“The president and CEO of Avera Queen of Peace Hospital is responsible not only for the operation of the hospital and Avera Brady Health and Rehab, he/she will also be responsible for the four hospitals in our region: Avera De Smet Memorial Hospital, Avera Weskota Memorial Hospital in Wessington Springs, Avera St. Benedict Health Center in Parkston, and Platte Health Center Avera, and will also provide leadership for the clinics and nursing homes throughout the Mitchell region.”
The final candidates will be interviewed by the Avera Queen of Peace Health Services Board of Directors, Avera Queen of Peace senior staff and representatives from the medical staff, according to Slunecka.
Rasmusson became president and CEO of Avera Queen of Peace on July 7, 2003. He had served as vice president of professional services at Rapid City Regional from 1995 until he accepted the position with Avera.
Prior to that, he served as chief operating officer at Dakota Hospital in Fargo, N.D., and assistant administrator at St. Francis Hospital in Breckenridge, Minn.
Rasmusson said he doesn’t plan to look for another job but may do some work for Avera in the future.

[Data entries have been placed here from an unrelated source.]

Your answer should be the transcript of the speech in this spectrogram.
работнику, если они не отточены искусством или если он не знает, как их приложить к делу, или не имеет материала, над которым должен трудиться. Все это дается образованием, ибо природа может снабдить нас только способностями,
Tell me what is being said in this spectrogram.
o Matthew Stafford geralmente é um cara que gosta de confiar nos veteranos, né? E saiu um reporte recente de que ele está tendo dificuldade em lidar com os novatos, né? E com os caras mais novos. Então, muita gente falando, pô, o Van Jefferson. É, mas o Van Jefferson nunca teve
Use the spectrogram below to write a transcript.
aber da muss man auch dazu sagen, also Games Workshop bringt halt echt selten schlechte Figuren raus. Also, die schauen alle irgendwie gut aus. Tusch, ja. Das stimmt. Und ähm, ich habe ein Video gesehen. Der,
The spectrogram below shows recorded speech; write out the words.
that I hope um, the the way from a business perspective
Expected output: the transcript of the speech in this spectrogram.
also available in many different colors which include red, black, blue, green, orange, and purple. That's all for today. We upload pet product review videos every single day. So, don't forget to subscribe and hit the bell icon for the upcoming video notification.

“Not at this time,” he said. “I may do some interim work for the Avera system.”
He said there are accomplishments he can point to with pride when he departs from Mitchell.

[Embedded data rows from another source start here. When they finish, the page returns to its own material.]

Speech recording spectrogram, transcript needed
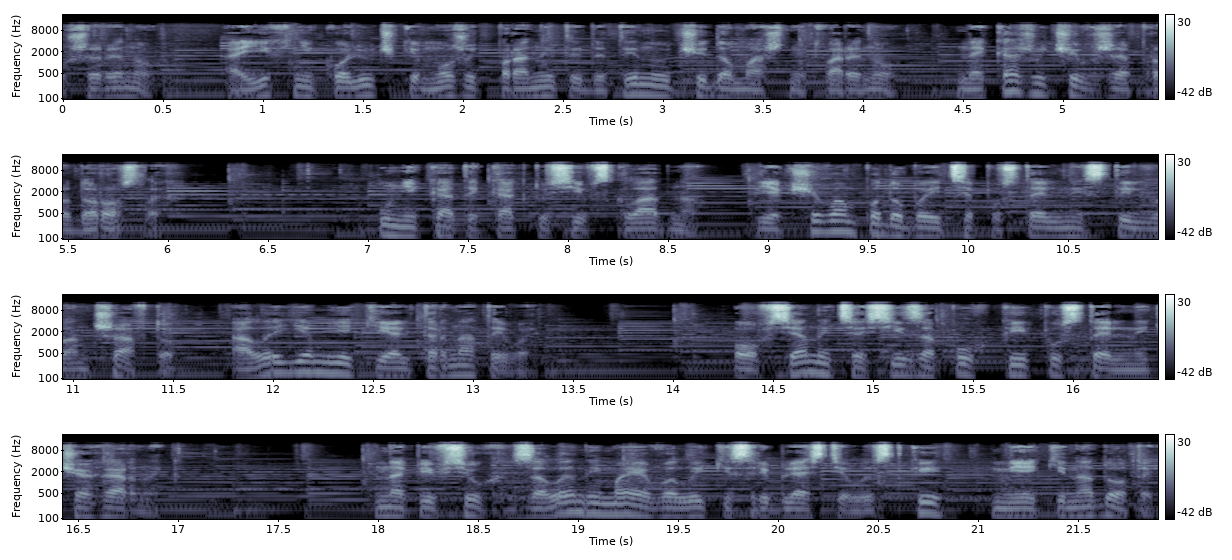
у ширину, а їхні колючки можуть поранити дитину чи домашню тварину, не кажучи вже про дорослих. Унікати кактусів складно, якщо вам подобається пустельний стиль ландшафту, але є м'які альтернативи. Овсяниця сіза пухкий пустельний чагарник. Напівсюх зелений має великі сріблясті листки, м'які на дотик.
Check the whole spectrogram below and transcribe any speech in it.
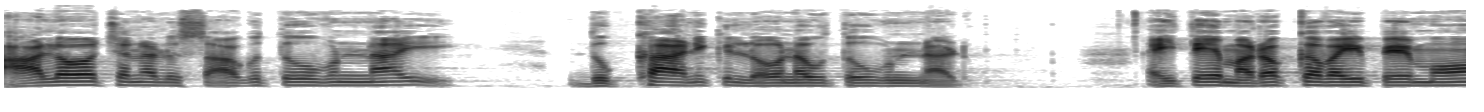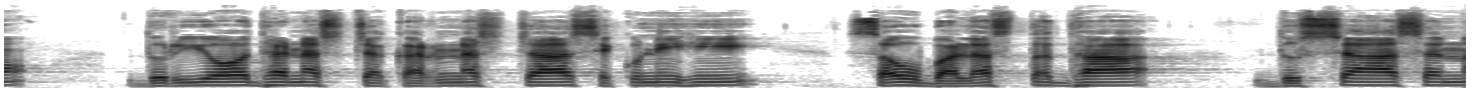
ఆలోచనలు సాగుతూ ఉన్నాయి దుఃఖానికి లోనవుతూ ఉన్నాడు. అయితే మరొక వైపేమో దుర్యోధనశ్చ కర్ణశ్చ శకుని సౌబలస్తథా దుశ్శాసన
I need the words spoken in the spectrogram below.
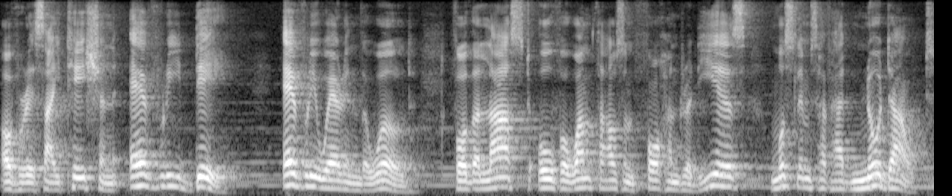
of recitation every day, everywhere in the world, for the last over 1,400 years, Muslims have had no doubt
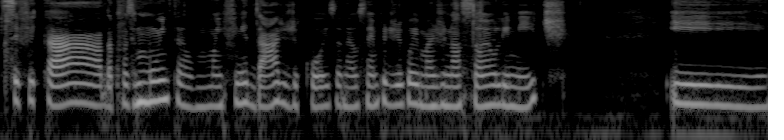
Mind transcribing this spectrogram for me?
Se ficar, dá para fazer muita, uma infinidade de coisa, né? Eu sempre digo, a imaginação é o limite. E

“I guess the addition of the 2006 building with maternal care and same-day services,” Rasmusson said.
He said he is also proud of the long-range planning he engaged in for the hospital and other Avera entities he supervised. But he also admitted some disappointments.

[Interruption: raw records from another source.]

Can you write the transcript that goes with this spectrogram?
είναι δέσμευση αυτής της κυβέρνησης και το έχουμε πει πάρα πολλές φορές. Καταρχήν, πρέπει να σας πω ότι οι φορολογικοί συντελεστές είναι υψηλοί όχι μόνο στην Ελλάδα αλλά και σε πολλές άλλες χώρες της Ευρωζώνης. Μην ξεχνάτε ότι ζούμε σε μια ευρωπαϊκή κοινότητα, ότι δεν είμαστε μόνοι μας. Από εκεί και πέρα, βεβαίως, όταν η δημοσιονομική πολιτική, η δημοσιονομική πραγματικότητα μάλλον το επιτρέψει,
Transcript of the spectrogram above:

“I still would have liked to have done an outpatient pavilion, but due to the economy and other reasons, it didn’t happen,” Rasmusson said. “That really is our No. 1 priority.”
He was very active in the community and said he had hoped the proposed wellness center was closer to becoming a reality in Mitchell. The hospital and Dakota Wesleyan University are teaming with the city in an effort to build the facility, which would be located on the college campus.
“I wish we’d be a little bit further along with this than we are,” Rasmusson said.
Avera Health President John Porter said Rasmusson made a difference.
“Tom joined Avera Queen of Peace and Avera with an excellent background in health care administration, with special expertise in joint venturing, strategic planning, and quality care initiatives,” Porter said in the news release. “Under his tenure, Avera Queen of Peace underwent a $6 million building and remodeling project in 2006 and expanded cancer services, including the addition of Brachytherapy in 2009.
“In addition, Tom has worked collaboratively with Avera on numerous projects including a number of e-initiatives.”
Musick noted Rasmusson was also heavily involved in the community.
“While Tom’s experience in health care and his leadership skills have been invaluable to Avera Queen of Peace, I would be remiss if I did not mention his generous donation of time and talent to our community and his church,” he said.
“Tom serves on the Dakota Wesleyan University Board of Trustees, is a member of the Mitchell Development Corporation and Rotary, and is on the LifeServe Blood Services, United Way, and Mitchell Area Chamber of Commerce Boards,” Musick said. “Tom also serves on the South Dakota Association of Healthcare Organizations Board of Trustees.
“Incidentally, Tom introduced the United Way Day of Caring project to Mitchell and has chaired that innovative and popular project for the past three years. Tom served on the church council at First Lutheran and was president of the council during their renovation and construction project.
“Both Tom and his wife, Ann, have been strong community and church volunteers, and they will certainly be missed by a number of agencies and organizations as well as the hospital board and staff.”
Rasmusson is a Fellow in the American College of Healthcare Executives, is on the South Dakota Chapter ACHE Board of Directors and has served on the Council of Regents and the Regents Advisory Council. He received the ACHE Service Award in 2008.
Rasmusson served with the U.S. Army Signal Corps in Vietnam from 1967 to 1969.